> **TASK REQUIREMENTS**: Starting at the line where "Work out what" occurs, reproduce each line through the end of the entries below exactly. Omit every picture.

> **DATA**:
* * * * * * *

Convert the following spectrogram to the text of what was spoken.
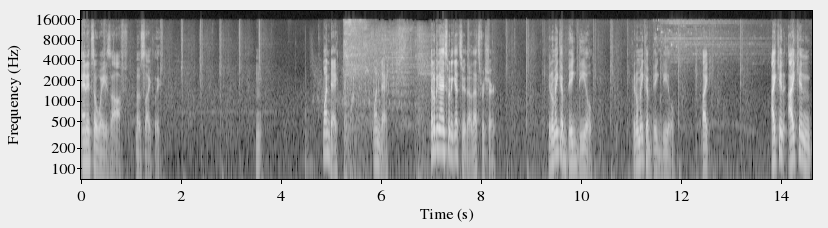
And it's a ways off, most likely. One day. One day. It'll be nice when it gets here, though. That's for sure. It'll make a big deal. It'll make a big deal. Like, I can, I can,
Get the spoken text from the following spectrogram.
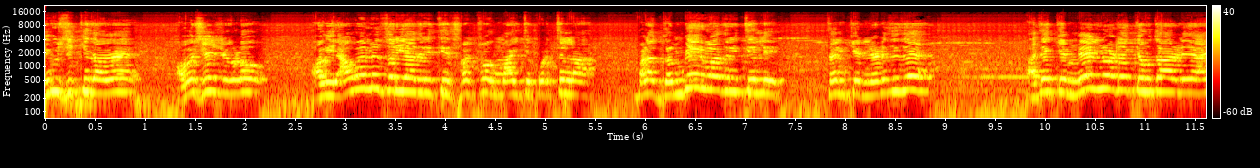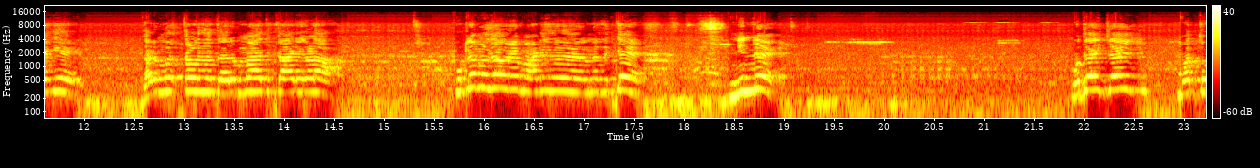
ಇವು ಸಿಕ್ಕಿದ್ದಾವೆ ಅವಶೇಷಗಳು, ಅವು ಯಾವನ್ನೂ ಸರಿಯಾದ ರೀತಿ ಸ್ಪಷ್ಟವಾಗಿ ಮಾಹಿತಿ ಕೊಡ್ತಿಲ್ಲ. ಭಾಳ ಗಂಭೀರವಾದ ರೀತಿಯಲ್ಲಿ ತನಿಖೆ ನಡೆದಿದೆ. ಅದಕ್ಕೆ ಮೇಲ್ನೋಟಕ್ಕೆ ಉದಾಹರಣೆಯಾಗಿ ಧರ್ಮಸ್ಥಳದ ಧರ್ಮಾಧಿಕಾರಿಗಳ ಕುಟುಂಬದವರೇ ಮಾಡಿದ್ದಾರೆ ಅನ್ನೋದಕ್ಕೆ ನಿನ್ನೆ ಉದಯ್ ಜೈನ್ ಮತ್ತು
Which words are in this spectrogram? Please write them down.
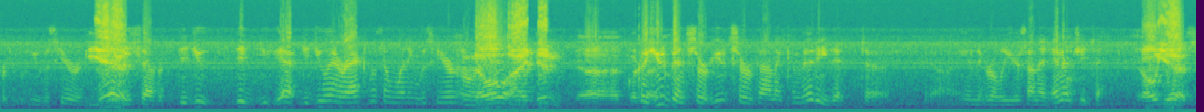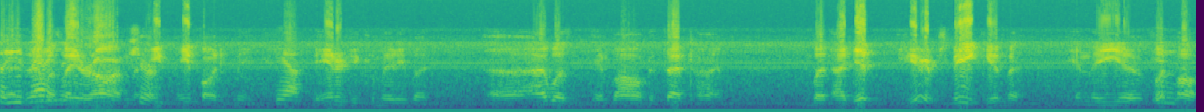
Purdue. He was here in Yes. '87. Did you did you uh, did you interact with him when he was here? or- No, I didn't. Uh, Because uh, you'd been ser- you'd served on a committee that uh, in the early years on an energy thing. Oh yes, So you'd that, met was him. later on. Sure. He, he appointed me. Yeah. the energy committee, but uh, I wasn't involved at that time. But I did hear him speak in the in the uh, football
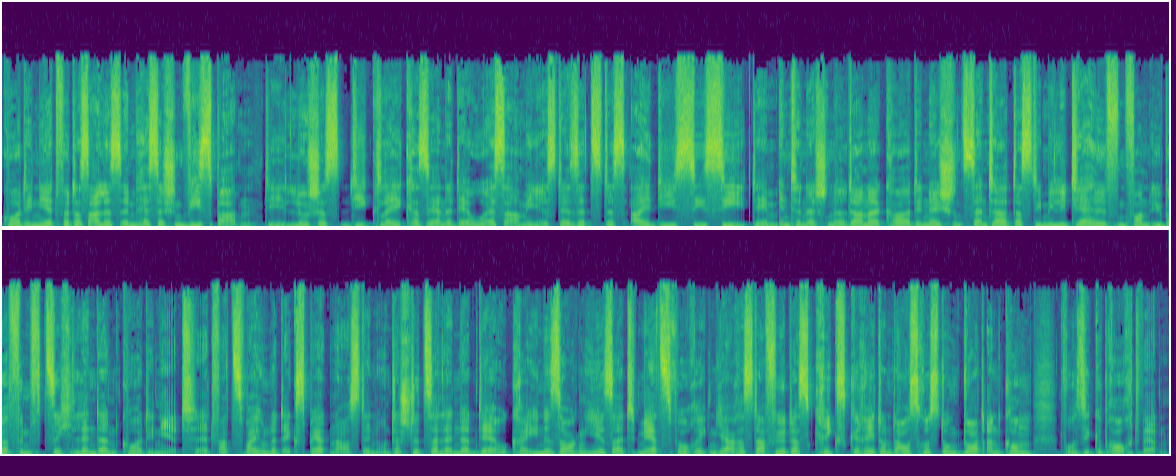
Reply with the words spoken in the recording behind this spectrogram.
Koordiniert wird das alles im hessischen Wiesbaden. Die Lucius D. Clay Kaserne der US-Army ist der Sitz des IDCC, dem International Donor Coordination Center, das die Militärhilfen von über 50 Ländern koordiniert. Etwa 200 Experten aus den Unterstützerländern der Ukraine sorgen hier seit März vorigen Jahres dafür, dass Kriegsgerät und Ausrüstung dort ankommen, wo sie gebraucht werden.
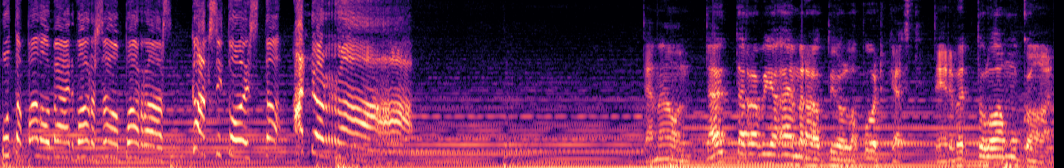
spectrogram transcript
mutta Palomäen Varsa on paras. 12 Andorra! Tämä on Täyttä ravia äimärautiolla podcast. Tervetuloa mukaan!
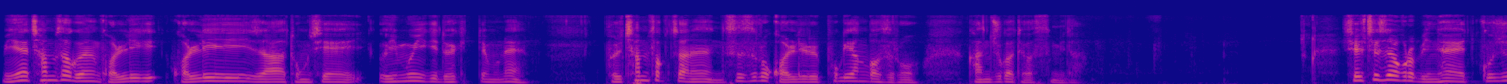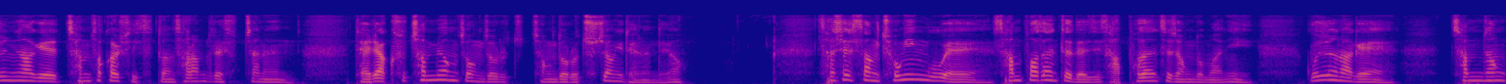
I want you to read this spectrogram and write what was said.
민회 참석은 권리, 권리자 동시에 의무이기도 했기 때문에 불참석자는 스스로 권리를 포기한 것으로 간주가 되었습니다. 실질적으로 민회에 꾸준하게 참석할 수 있었던 사람들의 숫자는 대략 수천 명 정도로, 정도로 추정이 되는데요. 사실상 총인구의 3% 내지 4% 정도만이 꾸준하게 참정,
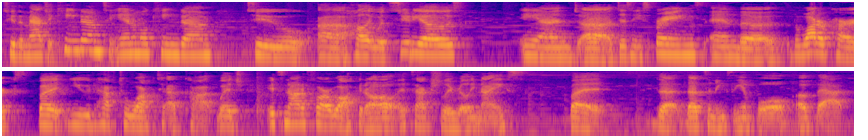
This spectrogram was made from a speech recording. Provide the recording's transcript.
to the Magic Kingdom, to Animal Kingdom, to uh, Hollywood Studios, and uh, Disney Springs and the the water parks, but you'd have to walk to Epcot, which it's not a far walk at all. It's actually really nice, but that that's an example of that.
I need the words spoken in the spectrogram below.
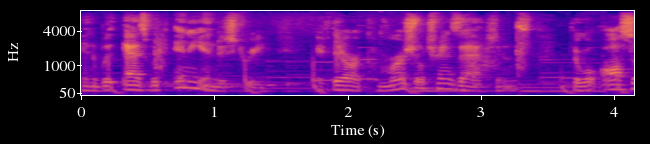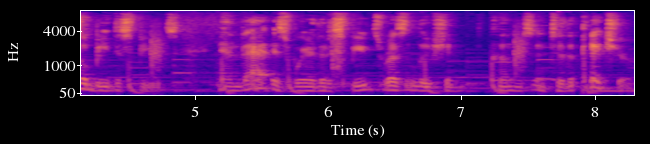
and with, as with any industry, if there are commercial transactions, there will also be disputes, and that is where the disputes resolution comes into the picture.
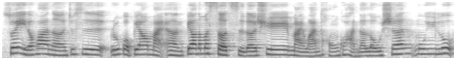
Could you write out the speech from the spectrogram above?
所以的话呢，就是如果不要买，嗯，不要那么奢侈的去买完同款的 lotion 沐浴露，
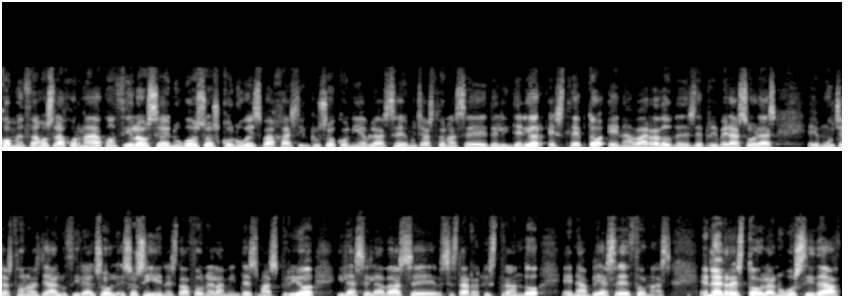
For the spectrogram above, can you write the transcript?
comenzamos la jornada con cielos eh, nubosos, con nubes bajas, incluso con nieblas en muchas zonas eh, del interior, excepto en Navarra, donde desde primeras horas en muchas zonas ya lucirá el sol. Eso sí, en esta zona el ambiente es más frío y las heladas eh, se están registrando en amplias zonas. En el resto, la nubosidad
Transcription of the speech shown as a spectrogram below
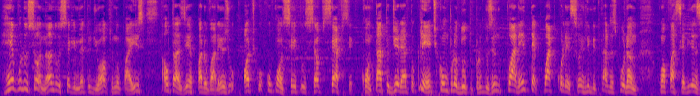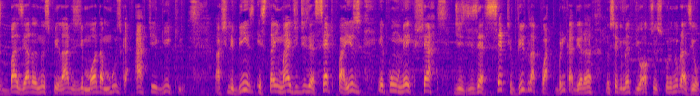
revolucionando o segmento de óculos no país ao trazer para o varejo ótico o conceito self-service, contato direto do cliente com o produto, produzindo 44 coleções limitadas por ano, com parcerias baseadas nos pilares de moda, música, arte e geek. A Chili Beans está em mais de 17 países e com um make share de 17,4. Brincadeira né? no segmento de óculos escuros no Brasil.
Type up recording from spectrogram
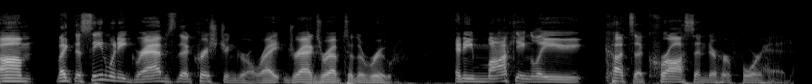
Um, like the scene when he grabs the Christian girl, right, and drags her up to the roof, and he mockingly cuts a cross into her forehead.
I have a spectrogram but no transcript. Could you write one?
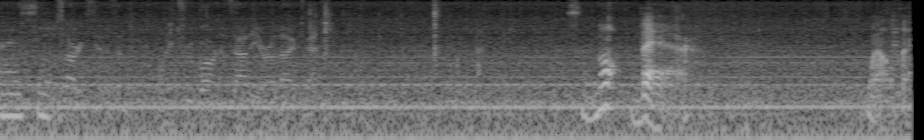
I see. I'm Sorry, citizen. Only Trueborn and Zaddy are allowed to enter. So not there. Well then.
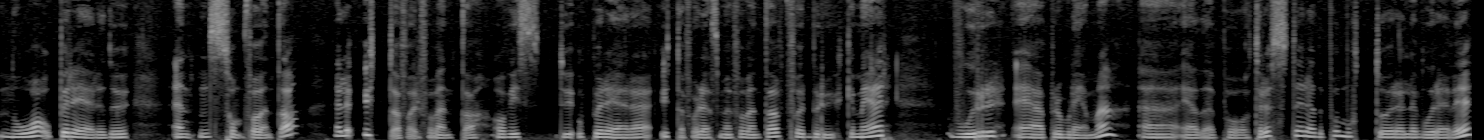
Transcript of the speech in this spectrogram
nå opererer du enten som forventa eller utafor forventa. Og hvis du opererer utafor det som er forventa, forbruker mer, hvor er problemet? Eh, er det på trøster, er det på motor, eller hvor er vi?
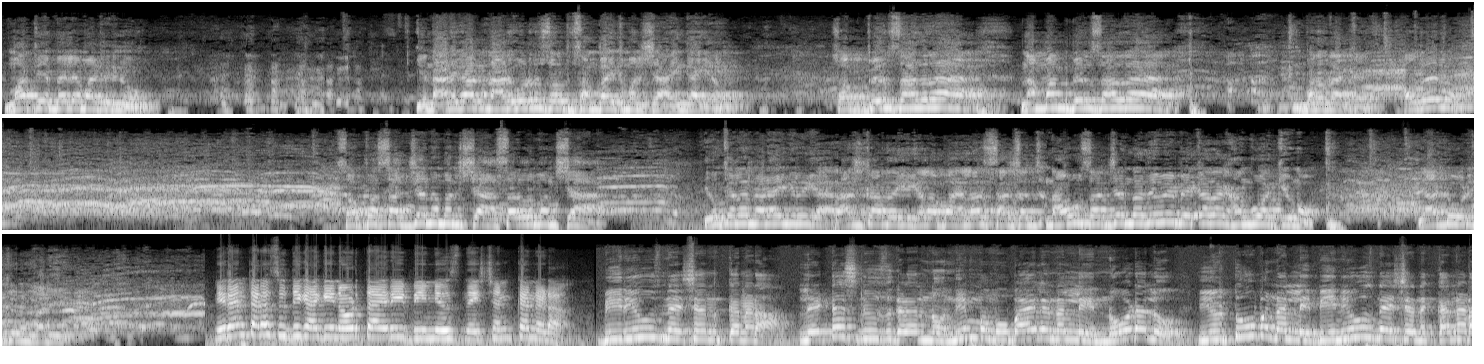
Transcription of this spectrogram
ಮತ್ತೆ ಬೆಲೆ ಮಾಡ್ರಿ ನೀವು. ಈ ನಾಡಗ ನಾಡಗೋಡ್ರು ಸ್ವಲ್ಪ ಸಂಭಾಯ್ತು ಮನುಷ್ಯ ಹಿಂಗಾಗ್ಯಾರ ಸ್ವಲ್ಪ ಬಿರ್ಸಾದ್ರ ನಮ್ಮನ್ನು ಬಿರ್ಸಾದ್ರ ಬರೋಬ್ರ ಹೌದೇನು? ಹೌದಾ ಸ್ವಲ್ಪ ಸಜ್ಜನ ಮನುಷ್ಯ ಸರಳ ಮನುಷ್ಯ. ಇವಕ್ಕೆಲ್ಲ ನಡೆಯಂಗಿಲ್ಲ ಈಗ ರಾಜಕಾರಣದಾಗ ಈಗೆಲ್ಲ ಎಲ್ಲ ಸಜ್ಜ ಸಜ್ಜ ನಾವು ಸಜ್ಜನ ಅದೀವಿ ಬೇಕಾದಾಗ ಹಂಗೂ ಹಾಕಿವ್ ನಾವು. ಎರಡು ಹೊಡಿತೀವಿ ನಾವು ಗಾಡಿ. ನಿರಂತರ ಸುದ್ದಿಗಾಗಿ ನೋಡ್ತಾ ಇರಿ B news nation Kannada. B news nation Kannada. Latest ನ್ಯೂಸ್ಗಳನ್ನು ನಿಮ್ಮ ಮೊಬೈಲ್ನಲ್ಲಿ ನೋಡಲು ಯೂಟ್ಯೂಬ್ನಲ್ಲಿ ಬಿ ನ್ಯೂಸ್ ನೇಷನ್ ಕನ್ನಡ.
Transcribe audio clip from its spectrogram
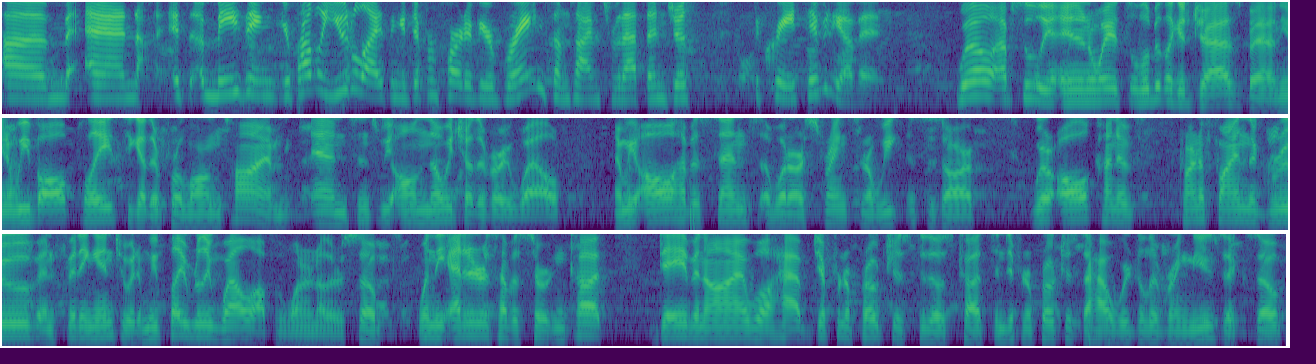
um, and it's amazing. You're probably utilizing a different part of your brain sometimes for that than just the creativity of it. Well, absolutely, and in a way, it's a little bit like a jazz band. You know, we've all played together for a long time, and since we all know each other very well, and we all have a sense of what our strengths and our weaknesses are, we're all kind of trying to find the groove and fitting into it. And we play really well off of one another. So when the editors have a certain cut, Dave and I will have different approaches to those cuts and different approaches to how we're delivering music. So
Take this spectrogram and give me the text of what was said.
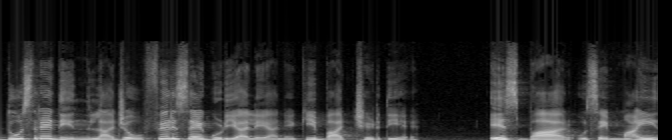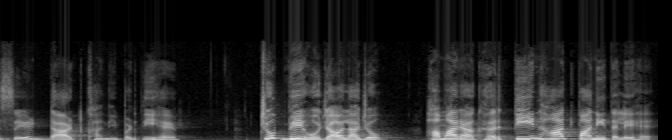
दूसरे दिन लाजो फिर से गुड़िया ले आने की बात छेड़ती है। इस बार उसे माई से डांट खानी पड़ती है। चुप भी हो जाओ लाजो, हमारा घर तीन हाथ पानी तले है।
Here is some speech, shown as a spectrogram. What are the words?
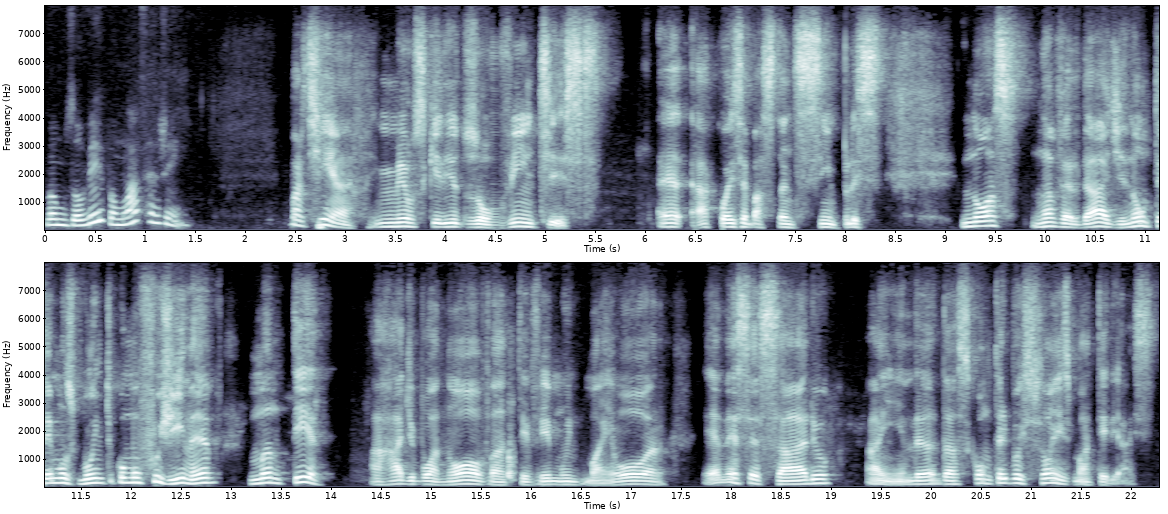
Vamos ouvir? Vamos lá, Serginho? Martinha, meus queridos ouvintes, é, a coisa é bastante simples nós, na verdade, não temos muito como fugir, né? Manter a Rádio Boa Nova, a TV muito maior, é necessário ainda das contribuições materiais.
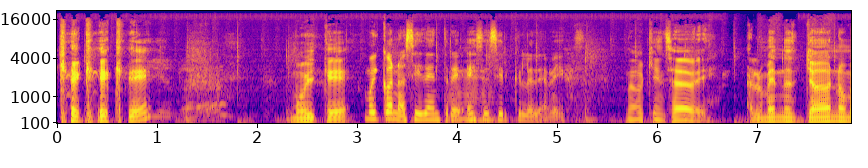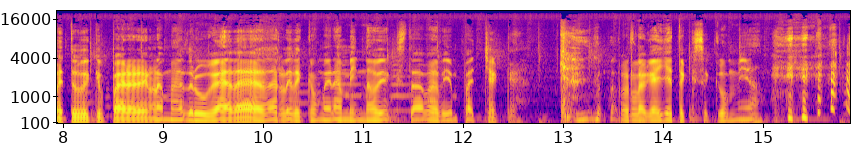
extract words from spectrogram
¿Qué, qué, qué? Muy qué. muy conocida entre Mm. ese círculo de amigos. No, quién sabe. Al menos yo no me tuve que parar en la madrugada a darle de comer a mi novia que estaba bien pachaca. por la galleta que se comió.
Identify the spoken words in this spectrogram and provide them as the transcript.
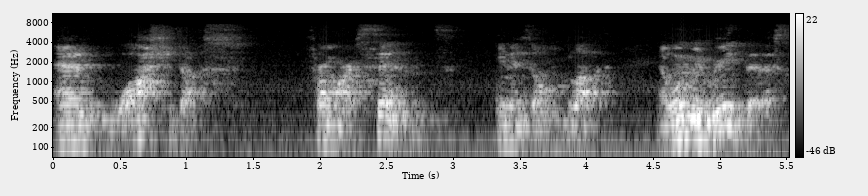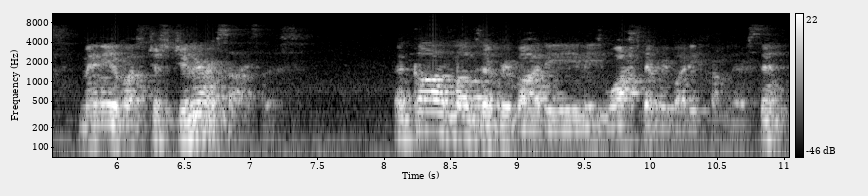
and washed us from our sins in his own blood. And when we read this, many of us just genericize this. That God loves everybody and he's washed everybody from their sins.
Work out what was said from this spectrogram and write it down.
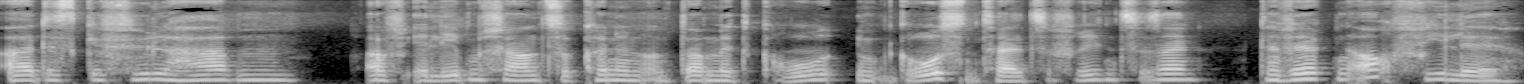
äh, das Gefühl haben, auf ihr Leben schauen zu können und damit gro im großen Teil zufrieden zu sein. Da wirken auch viele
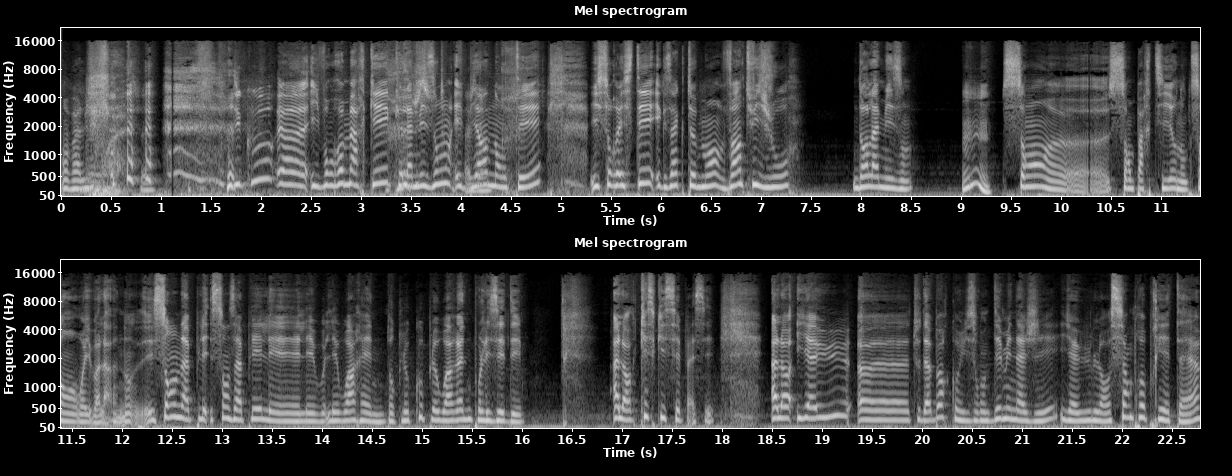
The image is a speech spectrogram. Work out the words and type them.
On va le faire. Du coup, euh, ils vont remarquer que la maison est bien hantée. Ils sont restés exactement 28 jours dans la maison Mmh. sans euh, sans partir, donc sans ouais, voilà, non, et sans appeler sans appeler les, les les Warren, donc le couple Warren pour les aider. Alors, qu'est-ce qui s'est passé? Alors, il y a eu euh, tout d'abord quand ils ont déménagé, il y a eu l'ancien propriétaire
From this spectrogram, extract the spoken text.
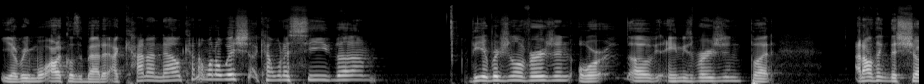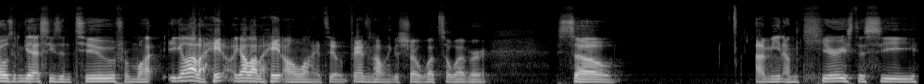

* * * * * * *

> **WRITTEN RESPONSE**:
Work out what was said from this spectrogram and write it down.
äh, das Gefühl haben, auf ihr Leben schauen zu können und damit gro im großen Teil zufrieden zu sein. Da wirken auch viele
The image is a speech spectrogram. Work out the words and type them.
On va le faire. Du coup, euh, ils vont remarquer que la maison est bien hantée. Ils sont restés exactement 28 jours dans la maison Mmh. sans euh, sans partir, donc sans ouais, voilà, non, et sans appeler sans appeler les, les les Warren, donc le couple Warren pour les aider. Alors, qu'est-ce qui s'est passé? Alors, il y a eu euh, tout d'abord quand ils ont déménagé, il y a eu l'ancien propriétaire
From this spectrogram, extract the spoken text.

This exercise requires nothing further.